CareCredit - Women's Health April 2024

Unemployment Claims Fall Even as Labor Market Cools


Initial U.S. unemployment claims last week saw the largest drop since June.

That’s according to figures released Wednesday (Nov. 22) by the Labor Department, showing initial claims for the week ending Nov. 18 falling 24,000 to 209,000.

Meanwhile, continuing claims, typically seen as a signifier for the number of Americans getting ongoing unemployment income, fell for the first time in two months to 1.84 million.

A report by Bloomberg News says the numbers indicate employers are still retaining their workers even as the labor market cools.

“Atypical retention of workers ahead of the Thanksgiving holiday explains the drop in seasonally adjusted jobless claims,” said Bloomberg economist Stuart Paul.

“Smoothing over the weekly volatility, the rising trend in continuing claims suggests unemployed workers are finding it increasingly difficult to land new jobs.”

Figures released last week by the department showed continuing applications for unemployment benefits reaching their highest level in nearly two years, while initial claims — a proxy for layoffs — climbed 13,000 to 231,000.

This is happening — as PYMNTS wrote recently — as American households are showing signs of weakness following years of inflation levels exceeding wages.

“Many individuals have depleted a significant portion of their savings to keep up with everyday expenses,” PYMNTS wrote.

“Furthermore, consumers have started cutting back on indulgent expenses such as travel or leisure events, and are exhibiting more conservative behavior in essential spending, seeking deals and discounts or swapping their usual retail stores for cheaper alternatives.”

This trend is being driven by lower-income consumers, although one recent PYMNTS Intelligence study found that 85% of U.S. consumers feel that their wages have not kept up with inflation, with most of them saying persistent high prices worsen daily life.

These pressures are forcing consumers to embrace new shopping tactics for this year’s holiday season, with a growing number of Americans moving away from credit.

Recent research from PYMNTS Intelligence and Lending Club shows that 32% of shoppers expect to use at least one credit option for their holiday shopping, down from 37% in 2022.

“This decrease indicates a growing inclination toward more cautious spending habits.
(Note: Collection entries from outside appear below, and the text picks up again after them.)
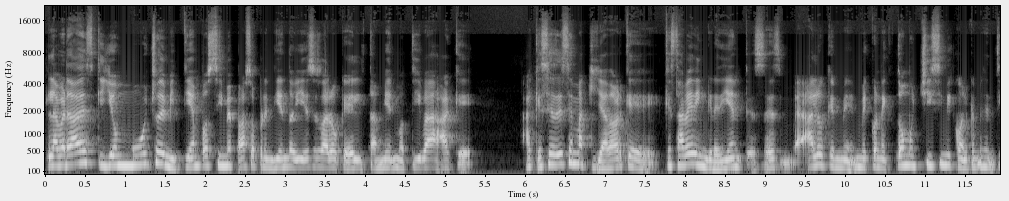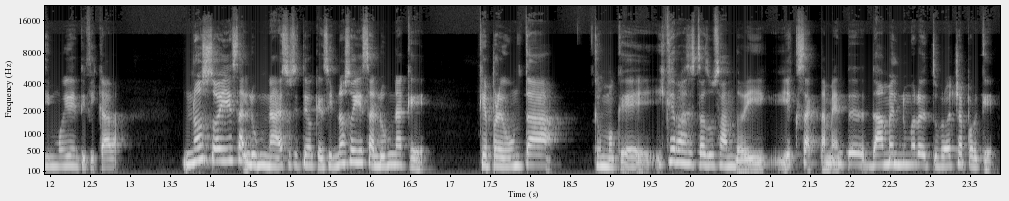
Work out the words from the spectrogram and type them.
La verdad es que yo mucho de mi tiempo sí me paso aprendiendo y eso es algo que él también motiva a que, a que sea ese maquillador que, que sabe de ingredientes. Es algo que me, me conectó muchísimo y con el que me sentí muy identificada no soy esa alumna, eso sí tengo que decir, no soy esa alumna que, que pregunta como que, ¿y qué vas estás usando? Y, exactamente, dame el número de tu brocha porque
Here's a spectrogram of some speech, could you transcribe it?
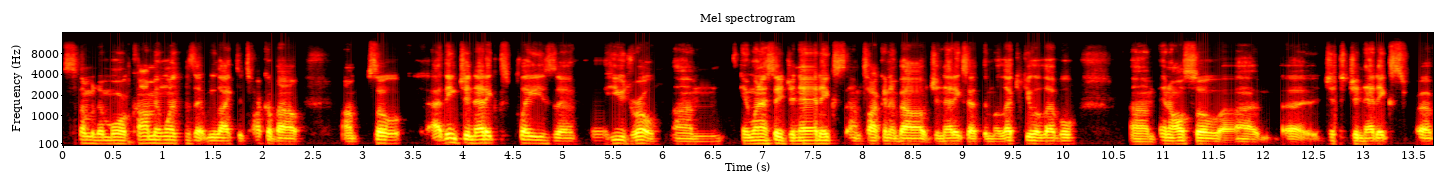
some of the more common ones that we like to talk about. Um, so I think genetics plays a, a huge role. Um, and when I say genetics, I'm talking about genetics at the molecular level, um, and also uh, uh, just genetics uh,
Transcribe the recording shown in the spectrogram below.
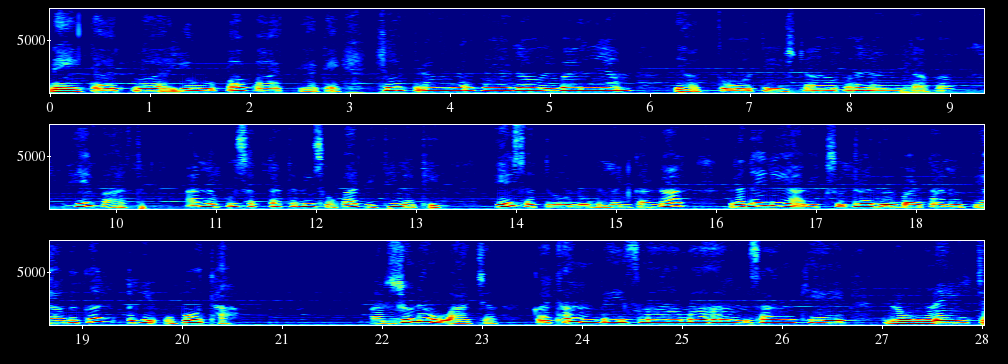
નૈતત્વયુપપાદ્યતે શુદ્રમ હૃદય દૌર્બલ્યમ ત્યક્તોતિષ્ઠ પરંતપ હે પાર્થ, આ નપુસકતા તને શોભા દેતી નથી. હે શત્રુઓનું દમન કરનાર, હૃદયની આવી ક્ષુદ્ર દુર્બળતાનો ત્યાગ કર અને ઊભો થા. અર્જુન ઉવાચ, કથમ ભીષ્મમહં સંખ્યે દ્રોણૈ ચ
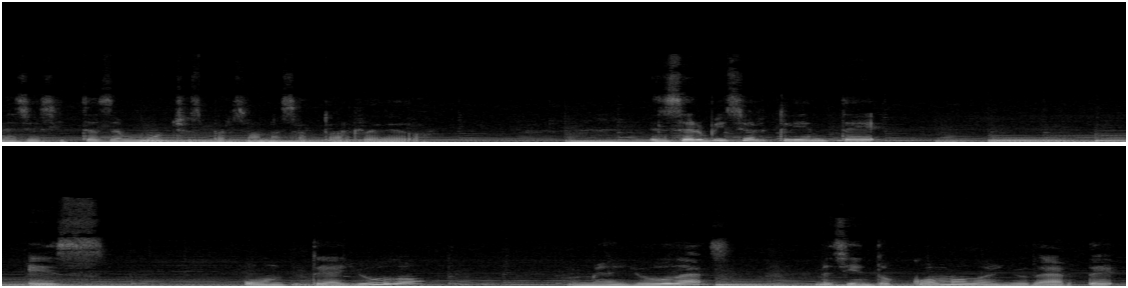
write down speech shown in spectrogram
necesitas de muchas personas a tu alrededor. El servicio al cliente es un te ayudo, me ayudas, me siento cómodo ayudarte,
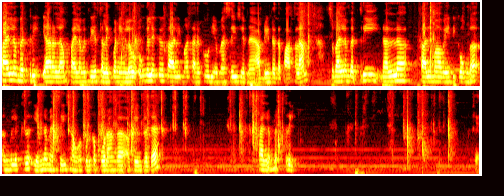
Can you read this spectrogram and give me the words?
ஃபைல் நம்பர் த்ரீ யாரெல்லாம் ஃபைல் நம்பர் த்ரீயை செலக்ட் பண்ணீங்களோ உங்களுக்கு காலிமா தரக்கூடிய மெசேஜ் என்ன அப்படின்றத பார்க்கலாம். ஸோ ஃபைல் நம்பர் த்ரீ நல்லா காலிமா வேண்டிக்கோங்க. உங்களுக்கு என்ன மெசேஜ் அவங்க கொடுக்க போகிறாங்க அப்படின்றத. File number three okay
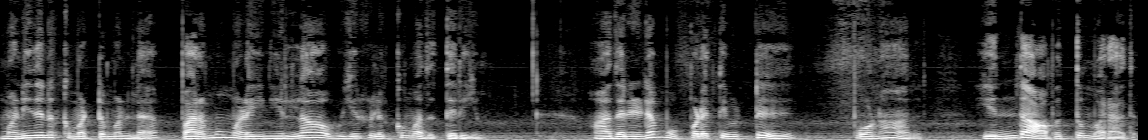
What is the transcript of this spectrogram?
மனிதனுக்கு மட்டுமல்ல பரமமலையின் எல்லா உயிர்களுக்கும் அது தெரியும். அதனிடம் ஒப்படைத்துவிட்டு போனால் எந்த ஆபத்தும் வராது.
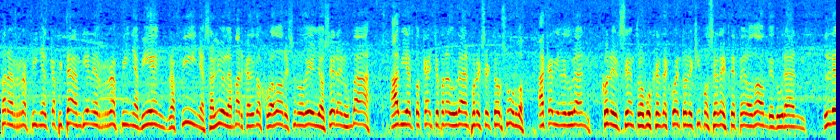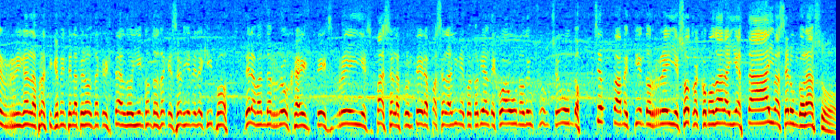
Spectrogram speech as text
para Rafinha, el capitán. Viene Rafinha, bien, Rafinha. Salió en la marca de dos jugadores. Uno de ellos era en un Abierto cancha para Durán por el sector zurdo. Acá viene Durán con el centro. Busca el descuento el equipo celeste. Pero ¿dónde Durán? Le regala prácticamente la pelota a Cristaldo. Y en contraataque se viene el equipo de la banda roja. Este es Reyes. Pasa la frontera, pasa la línea ecuatorial. Dejó a uno de un segundo. Se va metiendo Reyes. Otro acomodar. Ahí está. Ahí va a ser un golazo.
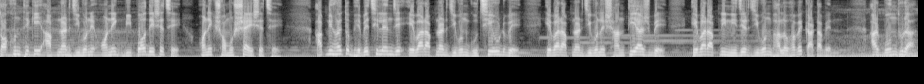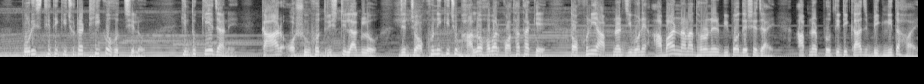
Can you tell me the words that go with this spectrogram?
তখন থেকেই আপনার জীবনে অনেক বিপদ এসেছে, অনেক সমস্যা এসেছে। আপনি হয়তো ভেবেছিলেন যে এবার আপনার জীবন গুছিয়ে উঠবে, এবার আপনার জীবনে শান্তি আসবে, এবার আপনি নিজের জীবন ভালোভাবে কাটাবেন। আর বন্ধুরা, পরিস্থিতি কিছুটা ঠিকও হচ্ছিল। কিন্তু কে জানে, কার অশুভ দৃষ্টি লাগল যে যখনই কিছু ভালো হবার কথা থাকে, তখনই আপনার জীবনে আবার নানা ধরনের বিপদ এসে যায়, আপনার প্রতিটি কাজ বিঘ্নিত হয়।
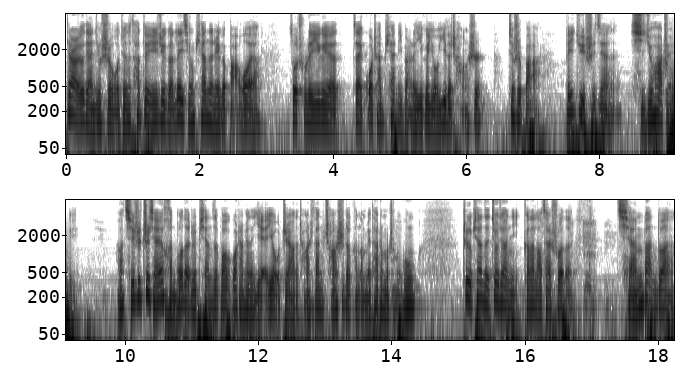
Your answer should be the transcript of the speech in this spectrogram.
第二个优点就是我觉得他对于这个类型片的这个把握呀，做出了一个在国产片里边的一个有益的尝试，就是把悲剧事件喜剧化处理。啊，其实之前有很多的这片子，包括国产片子也有这样的尝试，但是尝试的可能没他这么成功。这个片子就像你刚才老蔡说的，前半段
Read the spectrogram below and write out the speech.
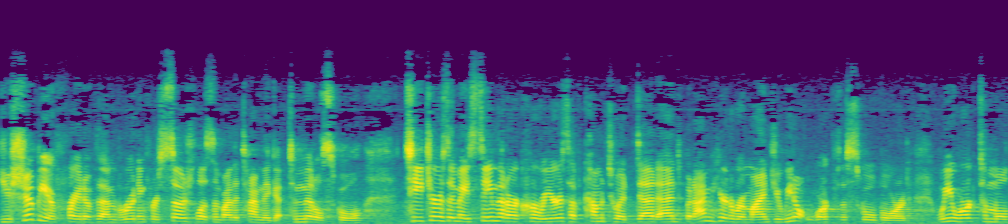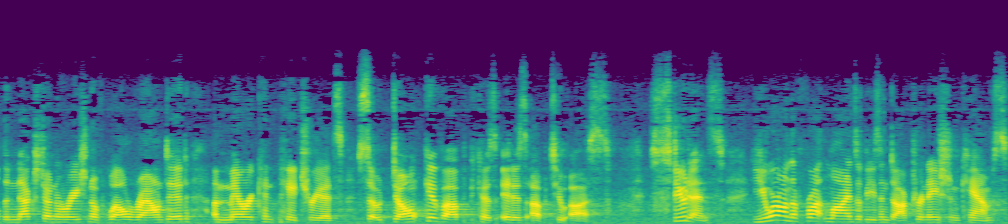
You should be afraid of them rooting for socialism by the time they get to middle school. Teachers, it may seem that our careers have come to a dead end, but I'm here to remind you we don't work for the school board. We work to mold the next generation of well rounded American patriots. So don't give up because it is up to us. Students, you are on the front lines of these indoctrination camps.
Among the credit options, credit card financing remains the most popular, with 27% of shoppers planning to use credit cards for their holiday purchases,” PYMNTS wrote earlier this week. “Additionally, buy now, pay later (BNPL) options have gained traction, especially among younger consumers, with 20% planning to use this financing method.”